The "Apple model" is changing. If Apple fails to make a version of its OS available to the Wintel public, it will take decades to reach market parity with Windows. Not releasing Mac OS X on the Wintel world to save Apple's hardware division would be like cutting off the nose to spite the face. By opening up the Mac OS X market to all Intel boxes (and I assume AMD boxes as well) Apple will be in direct competition with Microsoft. That has never been the case.
The central advantage of Windows (that it can be installed on a wide variety of boxes) would disappear overnight. Reliability could be at least as good as Windows, but without the viruses and spyware. Those who wanted the ultimate in stability and style could still buy a 100% Apple system. The important thing is that no sane IT director would chose to keep his computers on Windows because the cost of changing would be software alone, i.e., their hardware could sit still. Then Apple gets a real crack at the corporate market. Then Bill Gates will be left with a pile of worthless paper in all his Microsoft stock (he'll still be rich because he has steadily divested his MS interest, but think of all the new fortunes to be made in Apple stock!!).
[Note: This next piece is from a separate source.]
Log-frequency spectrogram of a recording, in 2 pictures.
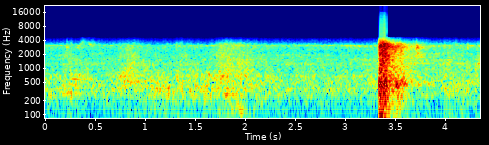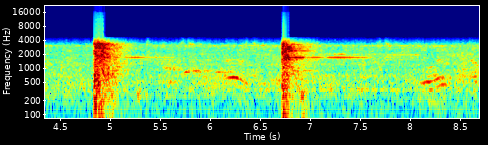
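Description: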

This is not a redux of the clone fiasco, because Apple is not licensing its OS to new developers to expand its market share. It is (or could be) launching a frontal attack against Microsoft's market share.
Apple's hardware division will not die, in fact its longevity will be guaranteed by a Wintel-compatible Mac OS. Witness the Xbox; it is a billion dollar negative entry on the MS balance sheet - and little more than a blip in comparison to its big brother Windows. When Apple is the standard OS, think of the R&D dollars Apple will have to spend on its hardware.
This could be the start of something profound.